. i will tell you the white house after not being very happy with the pace of negotiations the week before last sent treasury secretary tim geithner up to the hill to outline this proposal. there's a lot we already knew about that president obama had already taken a public position on. the white house is now saying to republicans as well, we want you to put the meat on the bones when it comes to the entitlement reform portion of this deficit reduction plan. that's politically very tricky, as you know, because a lot of times dealing with entitlements will be construed as cuts to medicare and that's often not very popular. as you can imagine that deal that you just outlined, not received very well by republicans on the hill. >> i think we're going over the cliff. it's pretty clear to me they've made a political calculation. this offer doesn't remotely deal with entitlement reform in a way to save medicare and medicaid, and social security from imminent bankruptcy. the president's plan when it comes to entitlement reform is just quite frankly a joke so i don't think they're serious abo
. and it is unfortunate that the white house spent three weeks doing basically nothing. >> now, the republican counterproposal that we just heard about still includes those bush era tax cuts staying in place for everybody, which president obama has called a nonstarter. so what if we raised taxes a little bit? still be much lower than what americans paid just a generation ago. in 1980, the wealthiest americans paid a marginal tax rate of 70% of their income to uncle sam. now, tax reform under president reagan reduced that rate to 50% and in 1981, and closer to current levels in 1986. today, president obama wants to let the bush era tax cuts expire for wealthy americans only, taking up their marginal federal tax rate from 36% to 39.6%. we're talking about a 3.6 percentage point uptick for households making more than $250,000 a year, only on every dollar they make above the $250,000 amount. starts 2 s at $251,000. it is on the money you make on the margin. now, while i totally agree every penny counts when it comes to your money, when you compare that to the taxes most americans paid out in past
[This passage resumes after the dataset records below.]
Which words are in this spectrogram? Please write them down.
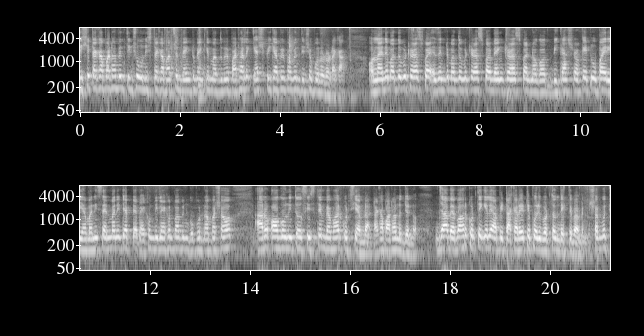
দেশে টাকা পাঠাবেন, তিনশো উনিশ টাকা পাচ্ছেন। ব্যাংক টু ব্যাংকের মাধ্যমে পাঠালে ক্যাশ পিক আপে পাবেন তিনশো পনেরো টাকা। অনলাইনের মাধ্যমে ট্রান্সফার এজেন্টের মাধ্যমে ট্রান্সফার ব্যাংক ট্রান্সফার Nagad bKash Rocket Upay Ria money send money tap tap এখন দিলে এখন পাবেন গোপন নাম্বার সহ আরও অগণিত সিস্টেম ব্যবহার করছি আমরা টাকা পাঠানোর জন্য। যা ব্যবহার করতে গেলে আপনি টাকা রেটে পরিবর্তন দেখতে পাবেন। সর্বোচ্চ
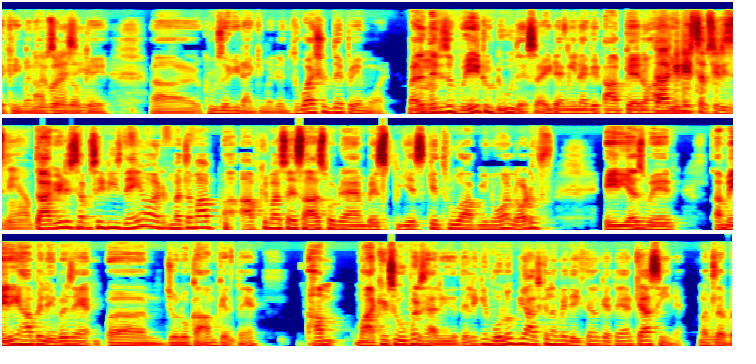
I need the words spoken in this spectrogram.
تقریباً آپ سمجھو کہ کروزر کی ٹینکی میں تو why should they pay more there is a way to do this right I mean اگر آپ کہہ رہے ہو ٹارگیٹڈ سبسڈیز دیں آپ۔ ٹارگیٹڈ سبسڈیز دیں اور مطلب آپ آپ کے پاس احساس پروگرام بیسٹ پی ایس کے تھرو آپ you know lot of areas where اب میرے یہاں پہ لیبرز ہیں جو لوگ کام کرتے ہیں۔ ہم مارکیٹ سے اوپر سیلری دیتے ہیں لیکن وہ لوگ بھی آج کل ہمیں دیکھتے ہیں کہتے ہیں یار کیا سین ہے؟ مطلب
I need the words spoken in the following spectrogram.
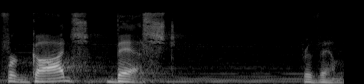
for God's best for them.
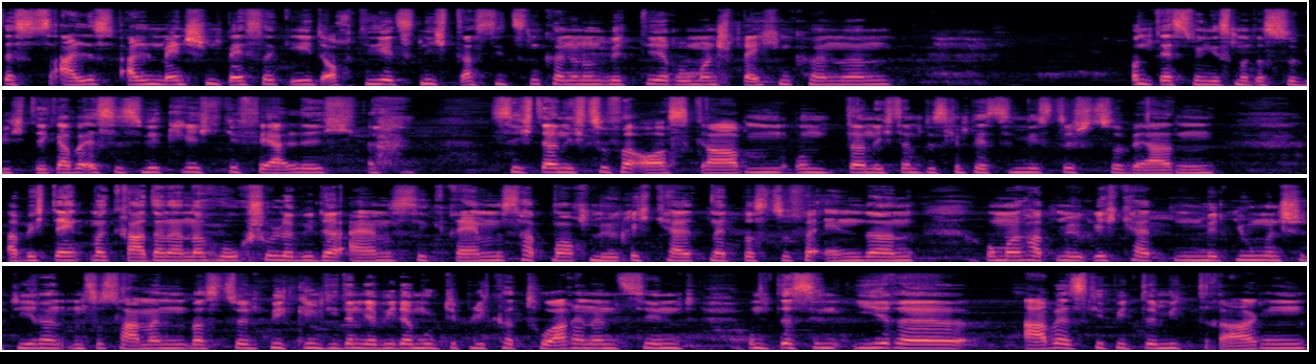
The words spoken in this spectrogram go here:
dass es alles allen Menschen besser geht, auch die jetzt nicht da sitzen können und mit dir Roman sprechen können. Und deswegen ist mir das so wichtig. Aber es ist wirklich gefährlich, sich da nicht zu verausgaben und da nicht ein bisschen pessimistisch zu werden. Aber ich denke mal, gerade an einer Hochschule wie der IMC Krems hat man auch Möglichkeiten, etwas zu verändern. Und man hat Möglichkeiten, mit jungen Studierenden zusammen was zu entwickeln, die dann ja wieder Multiplikatorinnen sind und das in ihre Arbeitsgebiete mittragen.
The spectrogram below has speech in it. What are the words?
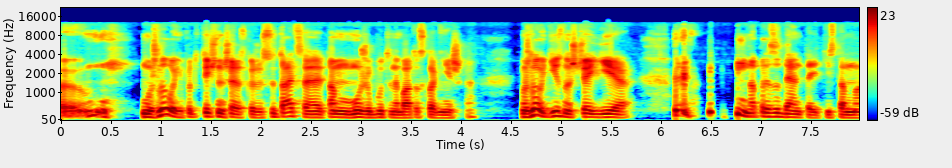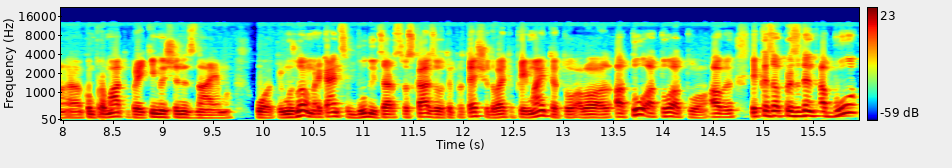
е, можливо, гіпотетично ще раз кажу, ситуація там може бути набагато складніша. Можливо, дійсно ще є на президента якісь там е, компромати, про які ми ще не знаємо. От і можливо, американці будуть зараз розказувати про те, що давайте приймайте то, або а то, а то, а як казав президент, або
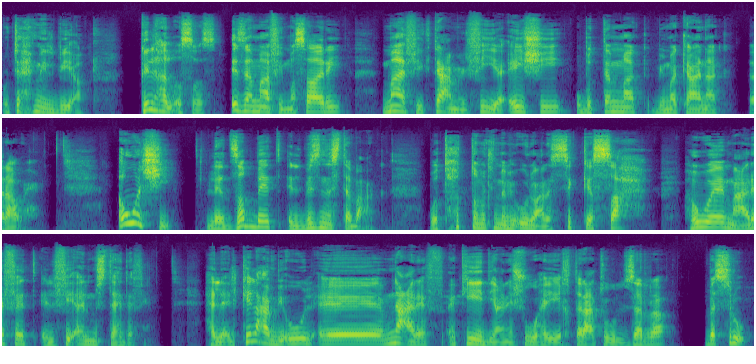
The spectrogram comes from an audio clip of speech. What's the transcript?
وتحمي البيئة كل هالقصص إذا ما في مصاري ما فيك تعمل فيها أي شيء وبتتمك بمكانك راوح. أول شيء لتظبط ال business تبعك وتحطه مثل ما بيقولوا على السكة الصح هو معرفة الفئة المستهدفة. هلأ الكل عم بيقول إيه بنعرف أكيد يعني شو هي اخترعتوا الذرة بس روق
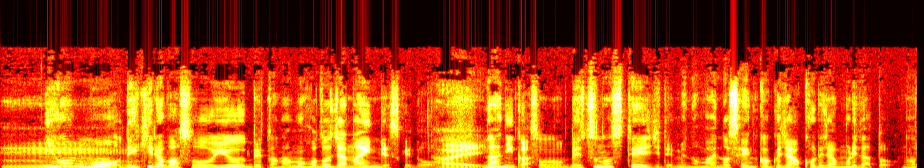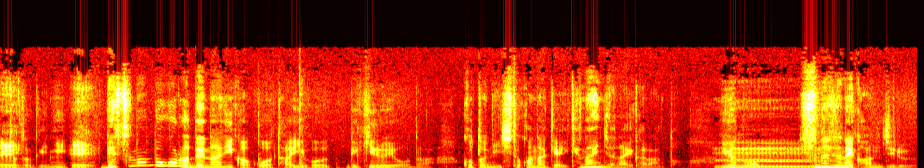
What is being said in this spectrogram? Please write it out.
うん。日本もできればそういうベトナムほどじゃないんですけど、はい。何かその別のステージで目の前の尖閣じゃこれじゃ無理だとなった時に別のところで何かこう対応できるようなことにしとかなきゃいけないんじゃないかなというのうん。を常々感じる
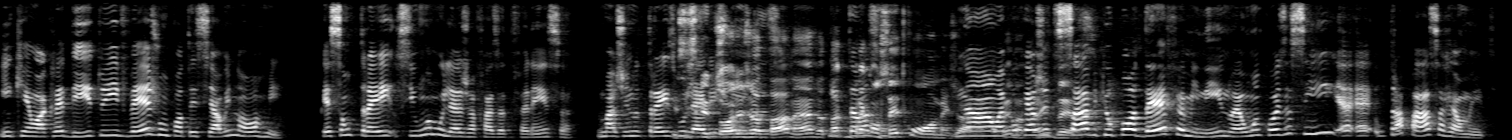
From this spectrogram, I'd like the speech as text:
em quem eu acredito e vejo um potencial enorme. Porque são três, se uma mulher já faz a diferença, Imagino três Esse mulheres. Esse escritório juntas. já está, né? Já está então, com preconceito assim, com homens. Já, não, tá é porque a gente sabe que o poder feminino é uma coisa assim, é, é, ultrapassa realmente.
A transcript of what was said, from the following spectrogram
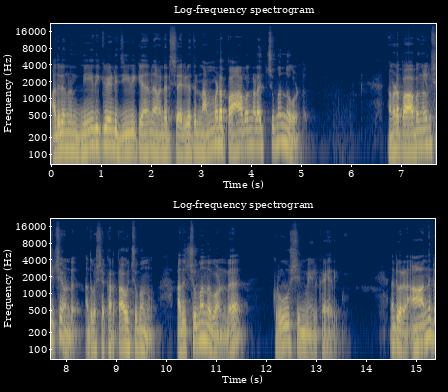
അതിൽ നിന്ന് നീതിക്ക് വേണ്ടി ജീവിക്കാൻ അവന്റെ ശരീരത്തിൽ നമ്മുടെ പാപങ്ങളെ ചുമന്നുകൊണ്ട്. നമ്മുടെ പാപങ്ങൾക്ക് ശിക്ഷയുണ്ട്. അത് പക്ഷെ കർത്താവ് ചുമന്നു. അത് ചുമന്നുകൊണ്ട് ക്രൂശിന്മേൽ കയറി. എന്നിട്ട് പറയണം ആ എന്നിട്ട്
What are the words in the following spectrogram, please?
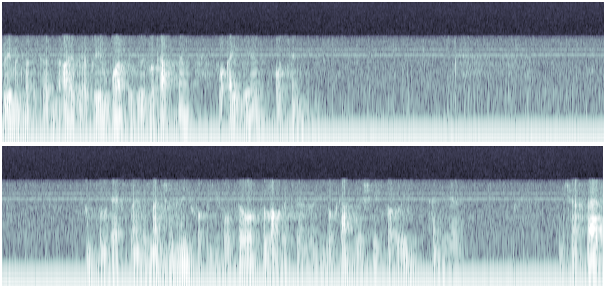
Agreement had occurred in the ayah. The agreement was that he would look after them for eight years or ten years. And some of the explainers mentioned he, he fulfilled the longer term, that he looked after the sheep for at least ten years. And the Sheikh said,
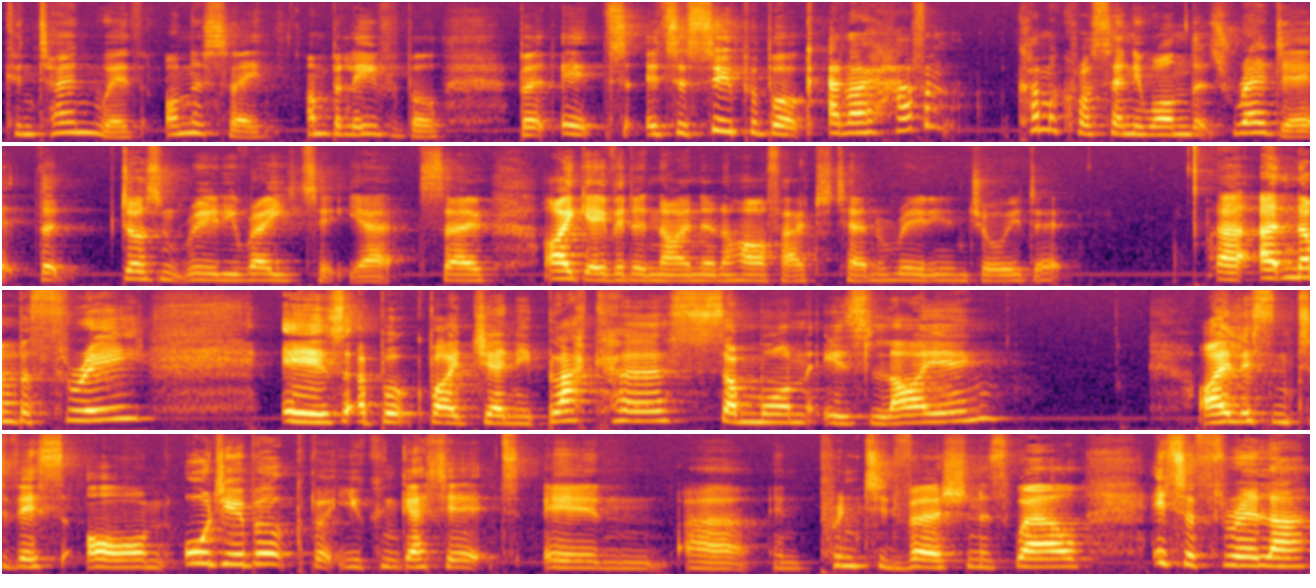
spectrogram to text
contend with? Honestly, unbelievable. But it's it's a super book, and I haven't come across anyone that's read it that doesn't really rate it yet. So I gave it a nine and a half out of ten. Really enjoyed it. Uh, at number three is a book by Jenny Blackhurst, Someone is Lying. I listened to this on audiobook, but you can get it in uh, in printed version as well. It's a thriller.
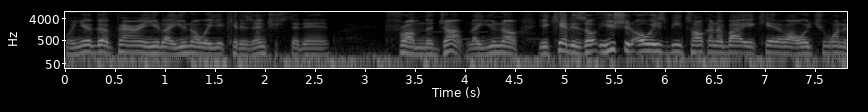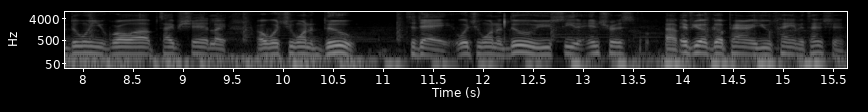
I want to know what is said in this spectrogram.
when you're a good parent you like you know what your kid is interested in from the jump. Like you know, your kid is. You should always be talking about your kid about what you want to do when you grow up, type shit, like or what you want to do today. What you want to do. You see the interest. Uh, if you're a good parent, you paying attention.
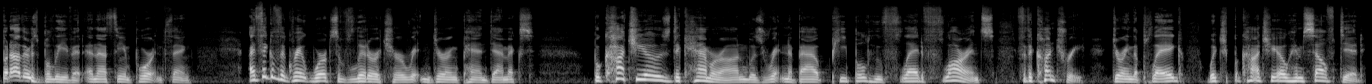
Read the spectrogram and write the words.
But others believe it, and that's the important thing. I think of the great works of literature written during pandemics. Boccaccio's Decameron was written about people who fled Florence for the country during the plague, which Boccaccio himself did.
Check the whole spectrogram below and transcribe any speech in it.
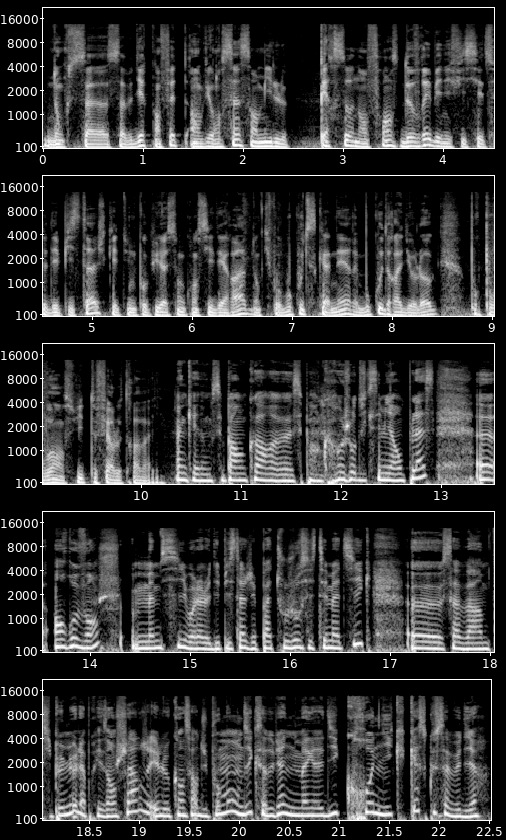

Search Results 0 to 11 of about 12 (some duplicates have been removed)